Title: How to Bake Pi: An Edible Exploration of the Mathematics of Mathematics
Genre: Nonfiction, Science, Mathematics, Food and Drink, Cookbook
Publisher: Basic Books
Goodreads Summary: What is math? How exactly does it work? And what do three siblings trying to share a cake have to do with it? In How to Bake Pi, math professor Eugenia Cheng provides an accessible introduction to the logic and beauty of mathematics, powered, unexpectedly, by insights from the kitchen: we learn, for example, how the béchamel in a lasagna can be a lot like the number 5, and why making a good custard proves that math is easy but life is hard. Of course, it’s not all about cooking; we’ll also run the New York and Chicago marathons, take a closer look at St. Paul’s Cathedral, pay visits to Cinderella and Lewis Carroll, and even get to the bottom of why we think of a tomato as a vegetable. At the heart of it all is Cheng’s work on category theory, a cutting-edge “mathematics of mathematics,” that is about figuring out how math works. This is not the math of our high school classes: seen through category theory, mathematics becomes less about numbers and formulas and more about how we know, believe, and understand anything, including whether our brother took too much cake.
My Thoughts: Looking at this blog and reading the many things on it, you probably wouldn’t count me as someone who particularly loves math. In all honesty, I’m not very good at it either. But somehow from days of sitting bored and confused in Algebra class, I’ve become a voracious reader of abstract mathematical books. Why a problem is solved the way that is, how that happened historically and why is that important? These are more so the kind of questions that a historian poses to their class about the Peloponnesian war. But when you link these inquires to mathematics, it becomes infinitely more interesting.
That said, How to Bake Pi doesn’t phrase its story of math in that way. Instead, at the beginning of each chapter there is a recipe – and Cheng takes us on a brief story of what math really is. It isn’t the mindless solving of problems that high school or even university students do. Math is simply the examination of abstract ideas that are proven using logic. Throwing around words like differential equations and category theory sounds a bit frightening but underneath it all is just a desire to understand.

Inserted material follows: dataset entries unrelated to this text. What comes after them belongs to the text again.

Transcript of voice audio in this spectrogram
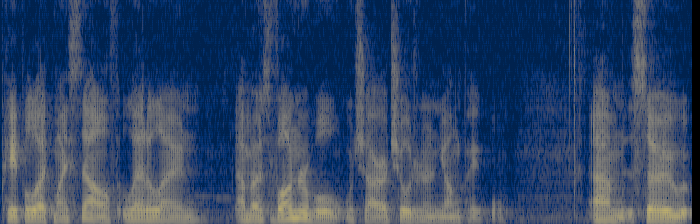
people like myself, let alone our most vulnerable, which are our children and young people. Um, so,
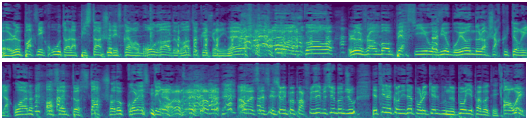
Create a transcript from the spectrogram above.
euh, le pâté croûte à la pistache des frères gros gras de gratte-queue sur Nivelle, ou encore le jambon persillé au vieux bouillon de la charcuterie Lacoine à cette stache de Ah cholestérol. ah ouais, ah ouais, ça c'est sûr, il peut pas refuser. Monsieur Bonjou, y a-t-il un candidat pour lequel vous ne pourriez pas voter? Ah oui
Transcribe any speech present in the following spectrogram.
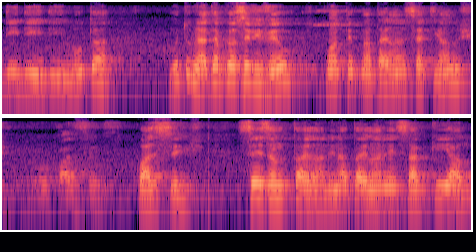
de, de, de luta muito grande, até porque você viveu quanto tempo na Tailândia? Sete anos? Quase seis. Quase seis. Seis anos na Tailândia. E na Tailândia a gente sabe que a, o,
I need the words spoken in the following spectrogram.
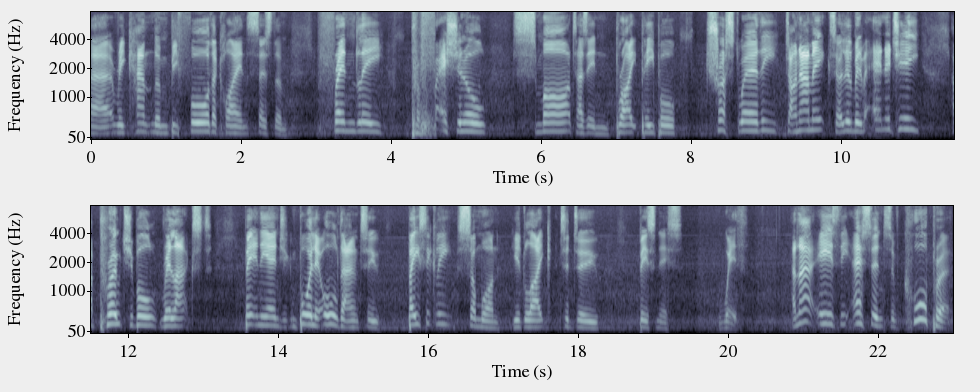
uh, recant them before the client says them. Friendly, professional, smart, as in bright people, trustworthy, dynamic, so a little bit of energy, approachable, relaxed. But in the end, you can boil it all down to basically someone you'd like to do business with. And that is the essence of corporate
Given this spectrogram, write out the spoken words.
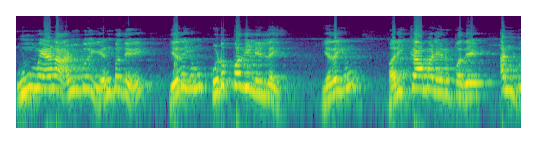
உண்மையான அன்பு என்பது எதையும் கொடுப்பதில் இல்லை எதையும் பறிக்காமல் இருப்பதே அன்பு.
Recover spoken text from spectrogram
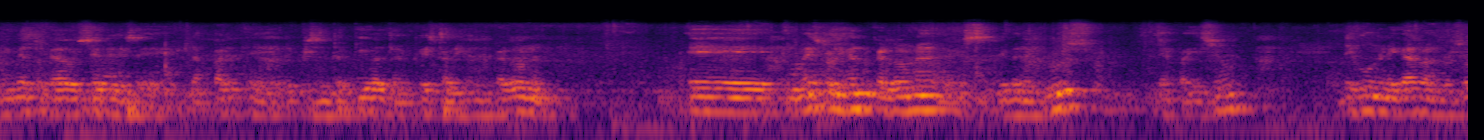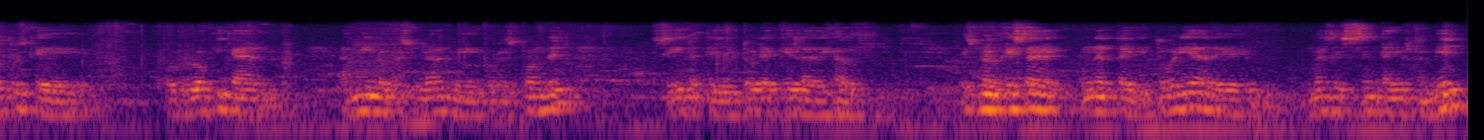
a mí me ha tocado ser eh, la parte representativa de la orquesta Alejandro Cardona. Eh, el maestro Alejandro Cardona es de Veracruz, ya falleció, dejó un legado a nosotros que por lógica a mí lo personal me corresponde seguir la trayectoria que él ha dejado. Es una orquesta con una trayectoria de más de 60 años también,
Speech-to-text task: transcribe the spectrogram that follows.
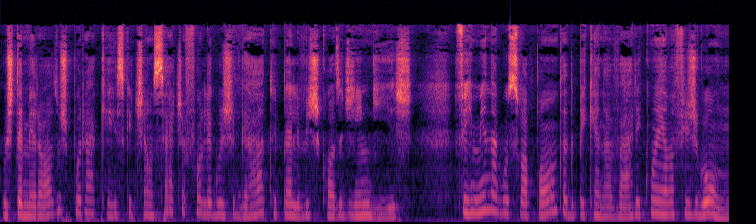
Os temerosos puraquês que tinham sete fôlegos de gato e pele viscosa de enguias. Firmina aguçou a ponta da pequena vara e com ela fisgou um.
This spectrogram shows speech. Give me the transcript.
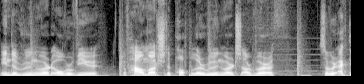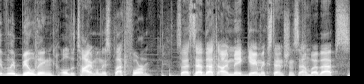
In the rune word overview of how much the popular rune words are worth. So we're actively building all the time on this platform. So I said that I make game extensions and web apps.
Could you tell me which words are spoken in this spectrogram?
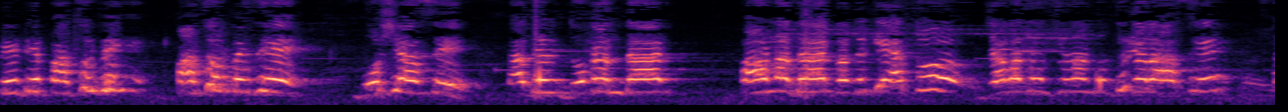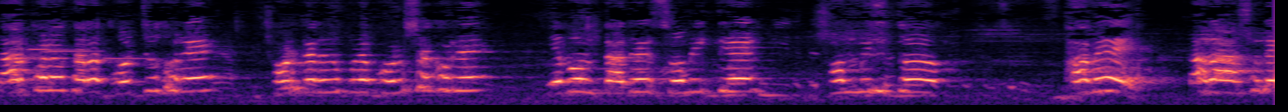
পেটে পাথর ভেঙে পাথর বেঁধে বসে আছে। তাদের দোকানদার পাওনাদার তাদেরকে এত জ্বালা যন্ত্রণার মধ্যে তারা আছে, তারপরেও তারা ধৈর্য ধরে সরকারের উপরে ভরসা করে এবং তাদের শ্রমিকদের সম্মিলিত ভাবে তারা আসলে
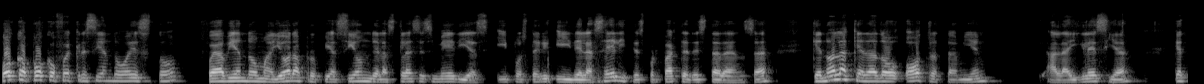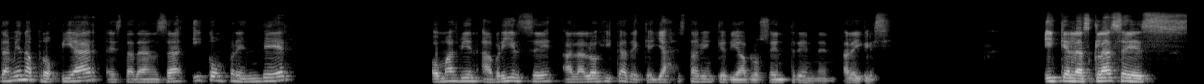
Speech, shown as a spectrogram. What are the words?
Poco a poco fue creciendo esto, fue habiendo mayor apropiación de las clases medias y, y de las élites por parte de esta danza, que no le ha quedado otra también a la iglesia, que también apropiar esta danza y comprender o más bien abrirse a la lógica de que ya está bien que diablos entren a la iglesia. Y que las clases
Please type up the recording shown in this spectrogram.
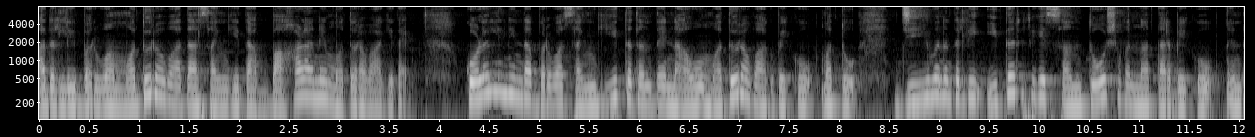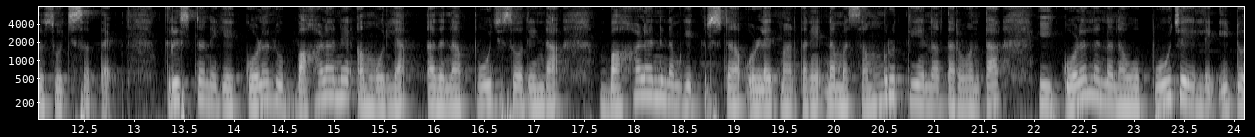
ಅದರಲ್ಲಿ ಬರುವ ಮಧುರವಾದ ಸಂಗೀತ ಬಹಳನೇ ಮಧುರವಾಗಿದೆ. ಕೊಳಲಿನಿಂದ ಬರುವ ಸಂಗೀತದಂತೆ ನಾವು ಮಧುರವಾಗಬೇಕು ಮತ್ತು ಜೀವನದಲ್ಲಿ ಇತರರಿಗೆ ಸಂತೋಷವನ್ನು ತರಬೇಕು ಎಂದು ಸೂಚಿಸುತ್ತೆ. ಕೃಷ್ಣನಿಗೆ ಕೊಳಲು ಬಹಳನೇ ಅಮೂಲ್ಯ. ಅದನ್ನು ಪೂಜಿಸೋದ್ರಿಂದ ಬಹಳನೇ ನಮಗೆ ಕೃಷ್ಣ ಒಳ್ಳೇದು ಮಾಡ್ತಾನೆ. ನಮ್ಮ ಸಮೃದ್ಧಿಯನ್ನು ತರುವಂಥ ಈ ಕೊಳಲನ್ನು ನಾವು ಪೂಜೆಯಲ್ಲಿ ಇಟ್ಟು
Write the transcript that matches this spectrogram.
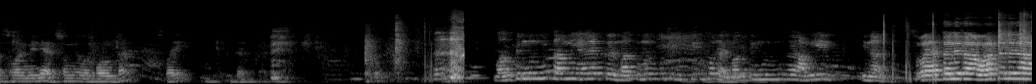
সবাই মিলে একসঙ্গে ওর বোনটা সবাই মালতি মুর্মু তো আমি মালতি মুর্মু তো কিন্তু নয় মালতি মুর্মুকে আমি চিনা সবাই হাতালে দাও হাতালে দাও।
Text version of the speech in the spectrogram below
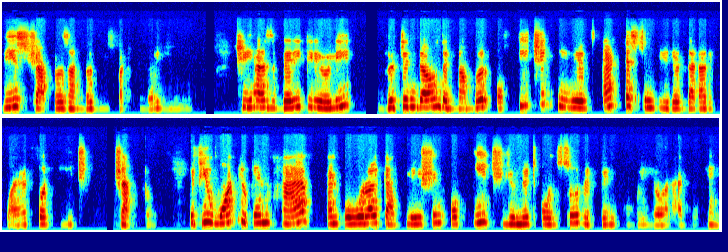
these chapters under these particular unit. She has very clearly written down the number of teaching periods and testing periods that are required for each chapter. If you want, you can have an overall calculation of each unit also written here at the end.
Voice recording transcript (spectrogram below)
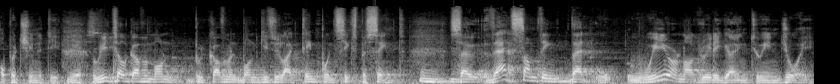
opportunity. Yes. Retail government government bond gives you like 10.6%. percent So that's something that we are not really going to enjoy.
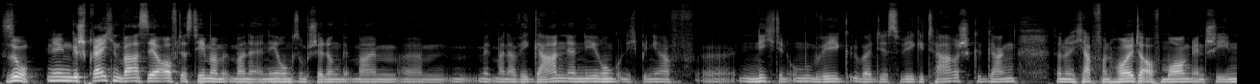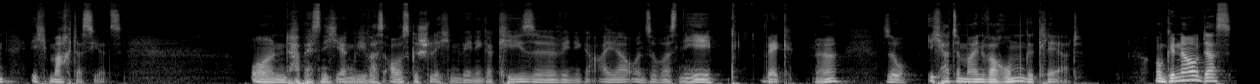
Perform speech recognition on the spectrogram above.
so, in den Gesprächen war es sehr oft das Thema mit meiner Ernährungsumstellung, mit, meinem, ähm, mit meiner veganen Ernährung und ich bin ja äh, nicht den Umweg über das Vegetarische gegangen, sondern ich habe von heute auf morgen entschieden, ich mache das jetzt. Und habe jetzt nicht irgendwie was ausgeschlichen, weniger Käse, weniger Eier und sowas. Nee, weg. Ne? So, ich hatte mein Warum geklärt. Und genau das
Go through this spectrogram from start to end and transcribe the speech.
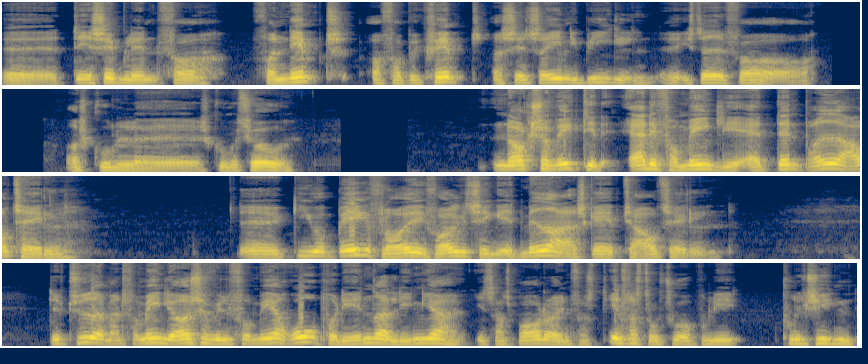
Øh, det er simpelthen for, for nemt og for bekvemt at sætte sig ind i bilen, øh, i stedet for at, at skulle, øh, skulle med toget. Nok så vigtigt er det formentlig, at den brede aftale øh, giver begge fløje i Folketinget et medejerskab til aftalen. Det betyder, at man formentlig også vil få mere ro på de indre linjer i transport- og infrastrukturpolitikken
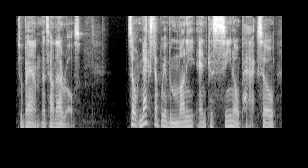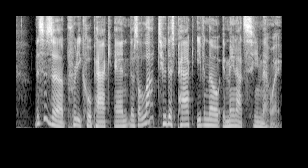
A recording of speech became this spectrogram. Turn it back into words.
So bam, that's how that rolls. So next up we have the money and casino pack. So this is a pretty cool pack and there's a lot to this pack even though it may not seem that way.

One of my favorite refrains of the book is that everything in math is imaginary. A straight line? Non-existent in the real world. A perfect circle? Also non-existent. In fact, when you make a mathematical proof or try to convince someone why an equation is right, you’re working off a set of assumptions. Does 12+5 always equal 17? If you’re working in the our ‘normal’ mathematical mindset, then yes. If you’re thinking of a clock that goes to 12 and then resets to 1, then it equals 5. Math is taught in school in perhaps a silly fashion, because you aren’t taught to think or understand why certain theorems exist or why the formula for a triangle works the way it does.
You’re just supposed to take everything at face value. Which… is a very strange way to learn a discipline that relies on logic rather than belief. Cheng’s book definitely challenged me in the best of ways. Math is such an incredibly rich and interesting discipline that I wish had been taught better to me when I was younger. But in lieu of that, a great abstract theory book is exactly what the doctor ordered.
Well, as I say to my students, feeling stupid for not having understood something before just shows that you are now cleverer than you were then.
One of the wonderful features of math is that, like with pastry, it can use quite simple ingredients to make very complicated situations. This can also make it rather offputting, like making puff pastry.
At the heart of math is the desire to understand things rather than just know them.
Rating: 5/5 Stars